In the face of an uncertain economy and increased exposure to costly litigation, a growing number of individuals are embracing asset protection mechanisms to insulate their assets and ensure their wealth preservation. Though the benefits of utilizing these structures are extensive, there are both federal and state prohibitions concerning the nature of transfers to an asset protection arrangement which could render the creditor protection provided by these structures ineffective.
Transfers made with the intent to delay, defraud, or hinder creditors or those which cause the debtor to become insolvent are deemed fraudulent conveyances. Most states have implemented either the Uniform Fraudulent Conveyance Act (UFCA) or the Uniform Fraudulent Transfer Act (UFTA) to address fraudulent conveyance issues. Federally, the Bankruptcy Act contains similarly pertinent provisions.
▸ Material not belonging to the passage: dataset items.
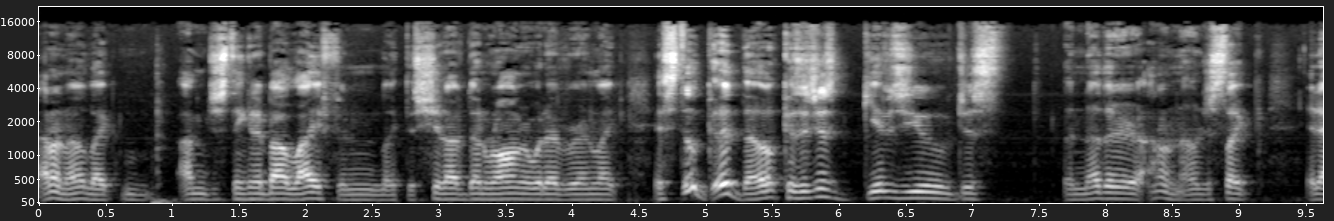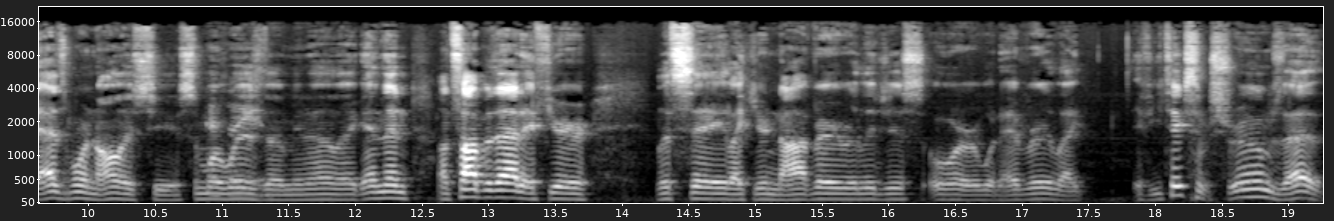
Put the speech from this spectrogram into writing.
I don't know, like I'm just thinking about life and like the shit I've done wrong or whatever, and like it's still good though because it just gives you just another I don't know, just like it adds more knowledge to you, some more Agreed. wisdom, you know, like and then on top of that, if you're let's say like you're not very religious or whatever, like if you take some shrooms, that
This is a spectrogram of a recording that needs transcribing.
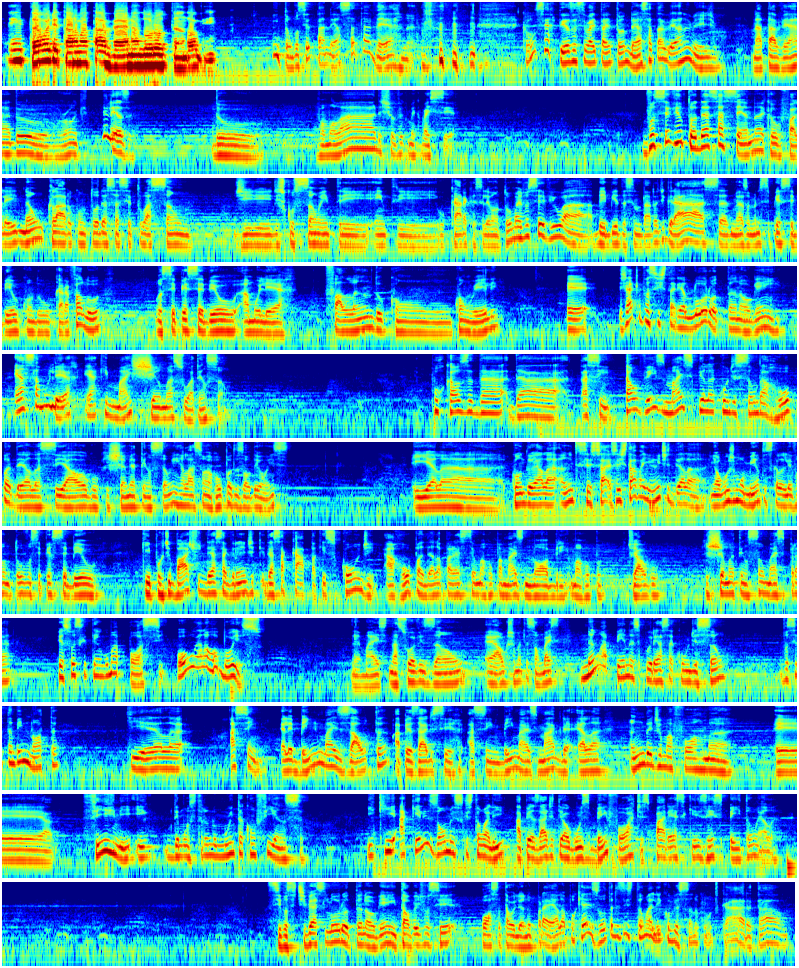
Então ele tá numa taverna lorotando alguém. Então você tá nessa taverna. Com certeza você vai estar então nessa taverna mesmo. Na taverna do Ronk. Beleza. Do. Vamos lá, deixa eu ver como é que vai ser. Você viu toda essa cena que eu falei, não, claro, com toda essa situação de discussão entre, entre o cara que se levantou, mas você viu a bebida sendo dada de graça, mais ou menos se percebeu quando o cara falou. Você percebeu a mulher falando com, com ele. É, já que você estaria lorotando alguém, essa mulher é a que mais chama a sua atenção. Por causa da, da. Assim, talvez mais pela condição da roupa dela ser algo que chame atenção em relação à roupa dos aldeões. E ela. Quando ela. Antes. Você, estava aí antes dela. Em alguns momentos que ela levantou, você percebeu que por debaixo dessa grande. dessa capa que esconde a roupa dela parece ser uma roupa mais nobre, uma roupa de algo que chama atenção mais para pessoas que têm alguma posse. Ou ela roubou isso né? Mas na sua visão é algo que chama atenção. Mas não apenas por essa condição, você também nota que ela, assim, ela é bem mais alta, apesar de ser assim bem mais magra, ela anda de uma forma é, firme e demonstrando muita confiança. E que aqueles homens que estão ali, apesar de ter alguns bem fortes, parece que eles respeitam ela. Se você estivesse lorotando alguém, talvez você possa estar olhando pra ela, porque as outras estão ali conversando com outro cara tal.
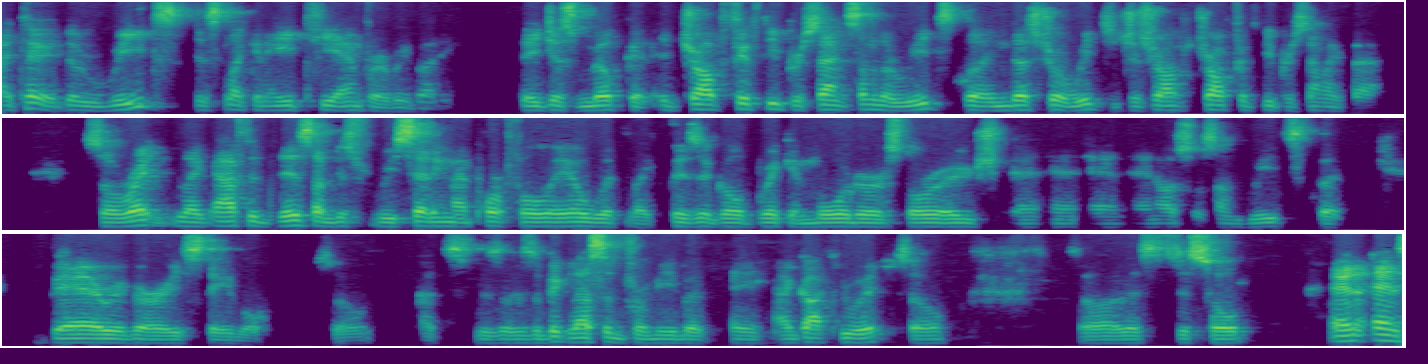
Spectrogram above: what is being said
I tell you, the REITs is like an ATM for everybody. They just milk it. It dropped 50%. Some of the REITs, the industrial REITs, just dropped, dropped 50% like that. So right, like after this, I'm just resetting my portfolio with like physical brick and mortar storage and, and, and also some REITs, but very, very stable. So that's, there's a big lesson for me, but hey, I got through it. So, so let's just hope. And, and,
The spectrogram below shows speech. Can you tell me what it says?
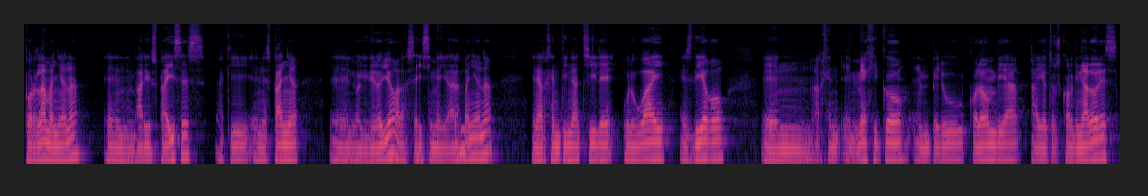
por la mañana en varios países. Aquí en España eh, lo lidero yo a las seis y media de la mañana. En Argentina, Chile, Uruguay es Diego. En, en México, en Perú, Colombia hay otros coordinadores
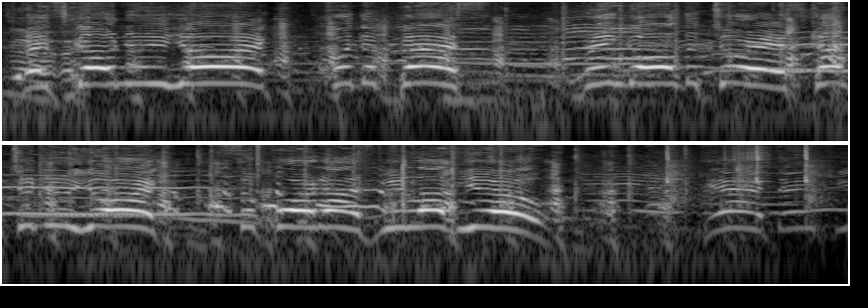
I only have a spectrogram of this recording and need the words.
Let's go New York for the best. Bring all the tourists. Come to New York. Support us. We love you. Yeah, thank you.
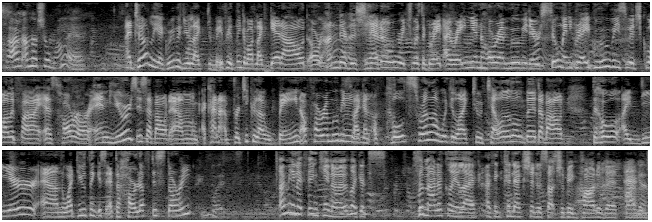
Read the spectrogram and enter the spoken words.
so I'm, I'm not sure why. I totally agree with you. Like, if you think about like Get Out or Under the Shadow, which was a great Iranian horror movie, there's so many great movies which qualify as horror. And yours is about um, a kind of a particular vein of horror movies, like an occult thriller. Would you like to tell a little bit about the whole idea and what you think is at the heart of this story? I mean, I think, you know, like it's thematically, like, I think connection is such a big part of it. And,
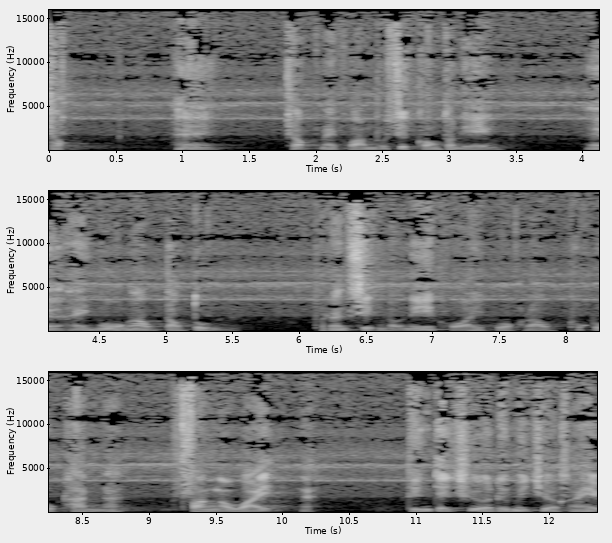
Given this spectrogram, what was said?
ช็อกช็อกในความรู้สึกของตนเอง ให้โง่เง่าเตาตุนเพราะนั้นสิ่งเหล่านี้ขอให้พวกเราทุกๆทท่านนะฟังเอาไว้นะถึงจะเชื่อหรือไม่เชื่อให้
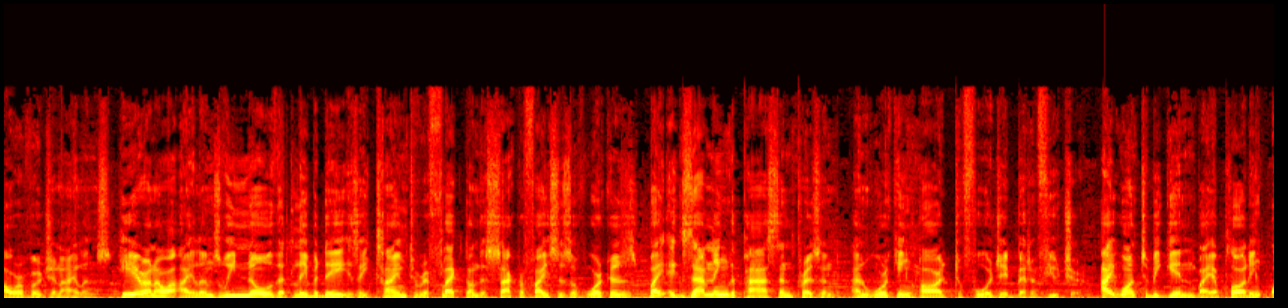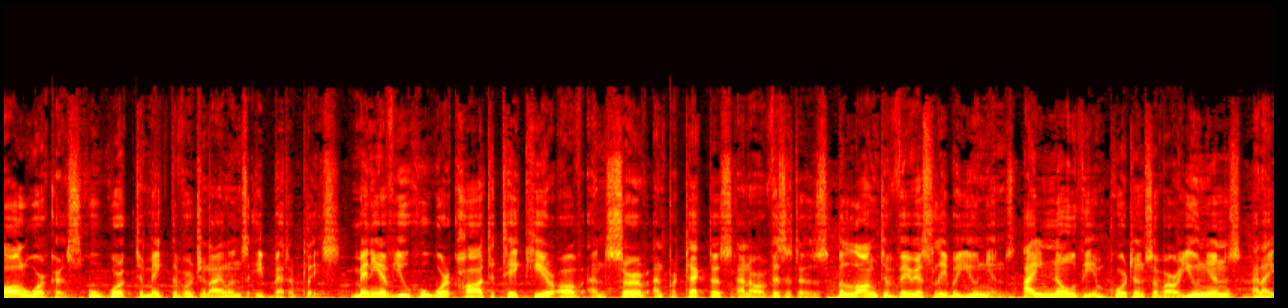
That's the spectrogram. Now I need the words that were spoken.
our Virgin Islands. Here on our islands, we know that Labor Day is a time to reflect on the sacrifices of workers by examining the past and present and working hard to forge a better future. I want to begin by applauding all workers who work to make the Virgin Islands a better place. Many of you who work hard to take care of and serve and protect us and our visitors belong to various labor unions. I know the importance of our unions and I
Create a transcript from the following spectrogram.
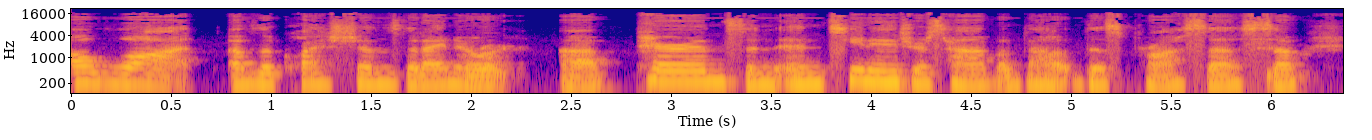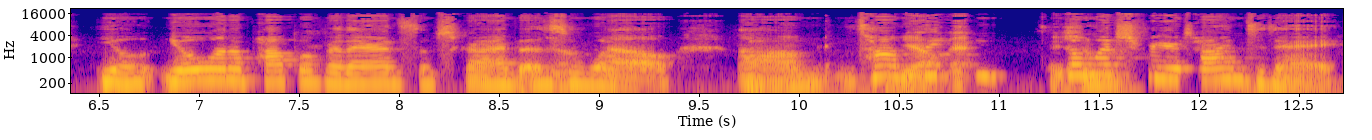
a lot of the questions that I know Right. Uh, parents and, and teenagers have about this process. So you'll you'll want to pop over there and subscribe as well. Um, Tom, Yeah, thank you so much for your time today.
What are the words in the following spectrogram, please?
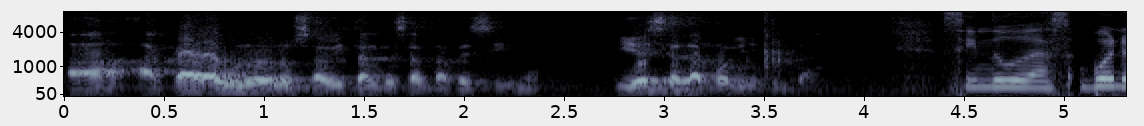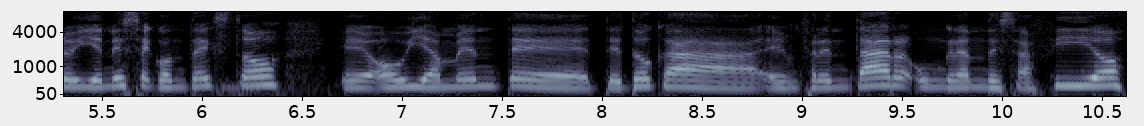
a, a cada uno de los habitantes santafesinos. Y esa es la política. Sin dudas. Bueno, y en ese contexto, eh, obviamente te toca enfrentar un gran desafío,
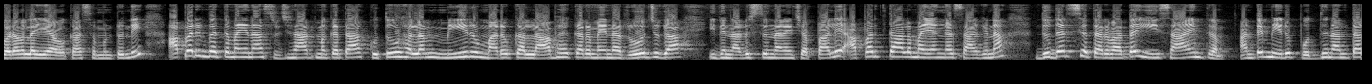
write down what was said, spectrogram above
గొడవలు అయ్యే అవకాశం ఉంటుంది. అపరిమితమైన సృజనాత్మకత కుతూహలం మీరు మరొక లాభకరమైన రోజుగా ఇది నడుస్తుందని చెప్పాలి. అపర్తాలమయంగా సాగిన దుదర్శ తర్వాత ఈ సాయంత్రం అంటే మీరు పొద్దునంతా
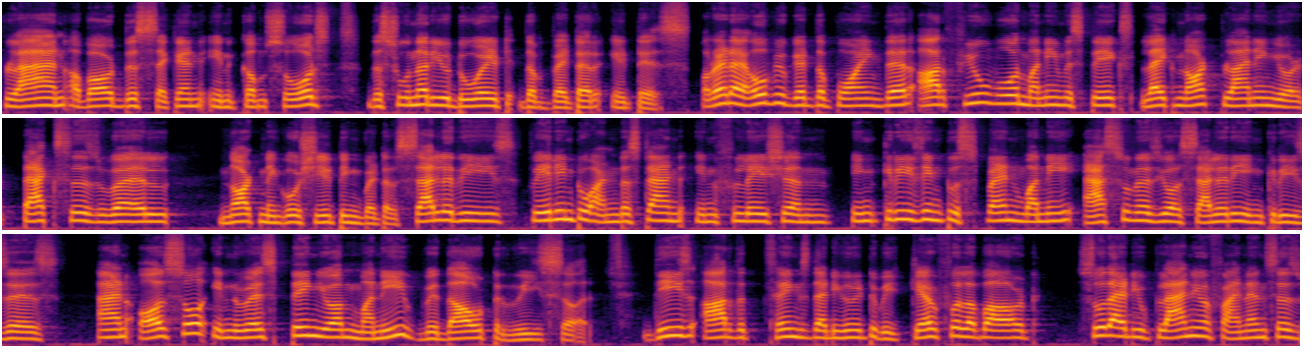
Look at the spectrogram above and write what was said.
plan about this second income source. The sooner you do it, the better it is. Alright, I hope you get the point. There are few more money mistakes like not planning your taxes well, not negotiating better salaries, failing to understand inflation, increasing to spend money as soon as your salary increases, and also investing your money without research. These are the things that you need to be careful about. so that you plan your finances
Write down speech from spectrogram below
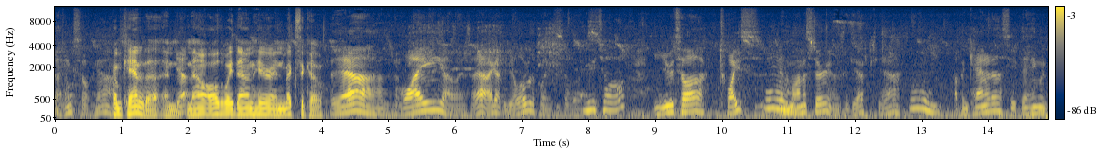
I think so. Yeah. from Canada, and Yeah. now all the way down here in Mexico. Yeah, I was in Hawaii. I was yeah, I got to be all over the place. So Utah. Utah twice in the Mm. monastery. It was a gift. Yeah. Mm. up in Canada, see if anything would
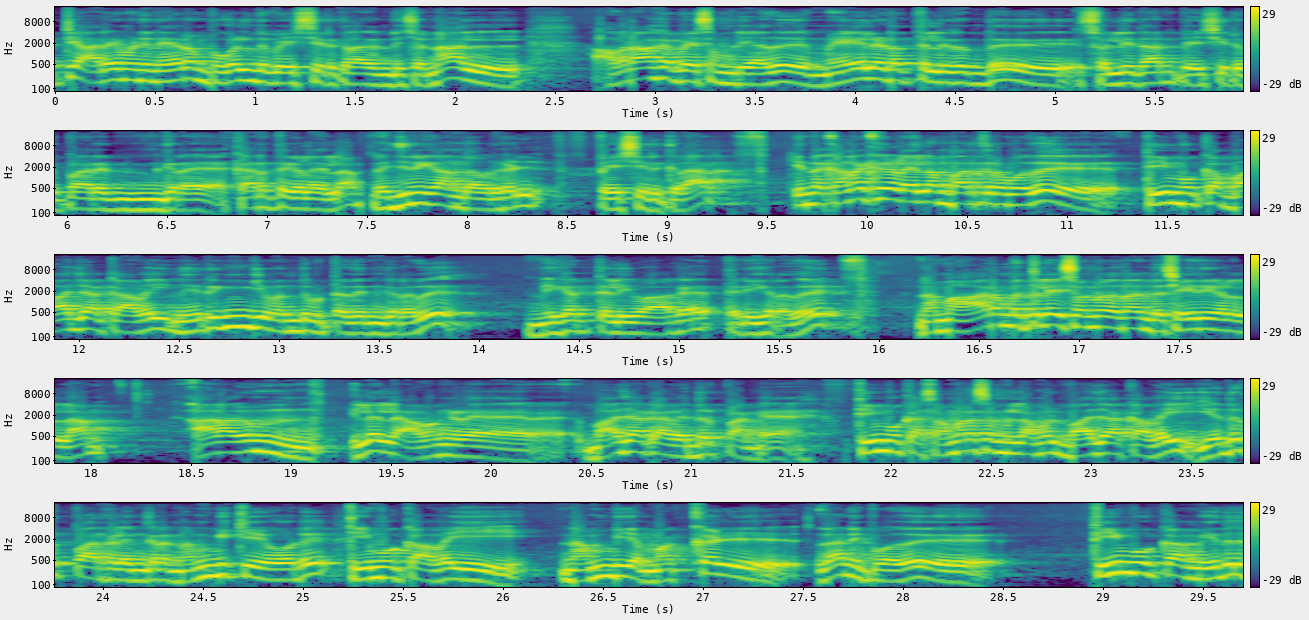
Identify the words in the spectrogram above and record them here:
பற்றி அரை மணி நேரம் புகழ்ந்து பேசியிருக்கிறார் என்று சொன்னால் அவராக பேச முடியாது மேலிடத்திலிருந்து சொல்லிதான் பேசியிருப்பார் என்கிற கருத்துக்களை எல்லாம் ரஜினிகாந்த் அவர்கள் பேசியிருக்கிறார். இந்த கணக்குகளை எல்லாம் பார்க்கிற போது திமுக பாஜகவை நெருங்கி நெருங்கி வந்து விட்டது என்கிறது மிக தெளிவாக தெரிகிறது. நம்ம ஆரம்பத்திலே சொன்னதுதான் இந்த செய்திகள் எல்லாம். ஆனாலும் இல்லை இல்லை அவங்க பாஜகவை எதிர்ப்பாங்க. திமுக சமரசம் இல்லாமல் பாஜகவை எதிர்ப்பார்கள் என்கிற நம்பிக்கையோடு திமுகவை நம்பிய மக்கள் தான் இப்போது திமுக மீது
Fraudulent conveyances should be avoided when making asset transfers as they allow creditors to seek, depending on the applicable law, a variety of remedies which would not have been afforded to them otherwise. Under the Bankruptcy Code, Section 550, a creditor may recover from the debtor either the property transferred or the value of the property transferred. While there is a judicial preference to return the actual property, monetary compensation may be awarded when the property’s value has depreciated significantly.